Germinal windows are popping up all the time, and so are terminal windows. They aren’t inherently good or bad. Bursts of rain, dictators, epidemics, new innovations, misinformation—every person reading this post–all spring from them.
Sometimes we get to create these windows, ponder how to best set the stage for good—a terminal window for something unhelpful here, a germinal window for something promising there. Often, though, in a world where the conspiracy of variables is so vast and our control so small, our best work as leaders and creators is to watch closely for the windows themselves, and, like the ponderosas, flood them with bets when the time is right.
We’re going to need a lot of things that can weather unpredictable stresses in the time ahead—school boards, companies, neighborhoods, businesses, communities, young people, innovations. And we’re going to have to get them through germinal windows and out the other side.
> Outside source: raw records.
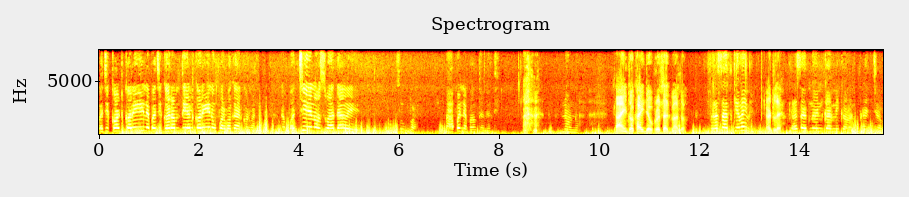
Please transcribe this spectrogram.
પછી કટ કરીને પછી ગરમ તેલ કરીને ઉપર વઘાર કરવાનો. ને પછી એનો સ્વાદ આવે. સુપર. આપણને ભાવતા નથી. નો નો કાંઈ તો ખાઈ જાવ પ્રસાદમાં તો. પ્રસાદ કહેવાય ને? એટલે. પ્રસાદનો ઇનકાર નહીં કરવાનો. ખાઈ જાવ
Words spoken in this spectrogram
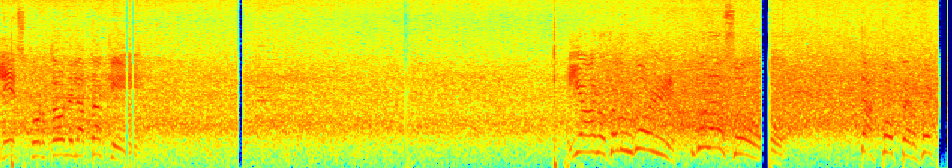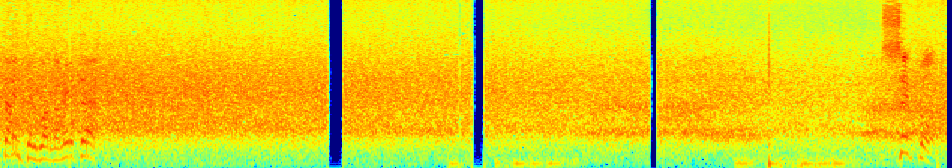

If you’re creating windows, think about how and when you do it—and why. How do you create access to soil, proximity to fertile sponsors, nourishing moisture, protection from dessicating wind? If you’re watching for windows, be ready to move with abundance and be happy with the few possibilities that survive.
In a world where we lose too much time pushing for results and drowning in task, our yield on any given window isn’t necessarily the high percentage (but it’s great when it happens!); although optimizing the chances is worthy effort. Instead, it’s in how many windows we can see and open, in any time and over time. Winners will emerge over time—are we creating enough opportunities? Find and make a lot of windows, get good at keeping them open, and watch the returns come in.
The key is to recognize windows when they open and develop the skill to hold open and extend as many windows as possible, to create the yield that comes from waiting patiently for the certainty of return in the uncertainty of which things—which seedlings exactly—will emerge as survivors.
Germinal windows are powerful places and times to learn. There’s a time to wait and watch and a time to move; a time to find them, and a time to make them.
Last Summer, the germinal window closed on all those hundreds of thousands of ponderosa pine seedlings. In the smoke and heat that clouded the western half of North America, they all died.
But….the ones from 2018 did well, and so did the ones from 2019. Not many, but a few, and the windows keep coming.
I’ll be watching for the next window(s) and thinking how to keep them open and flood them with possibility.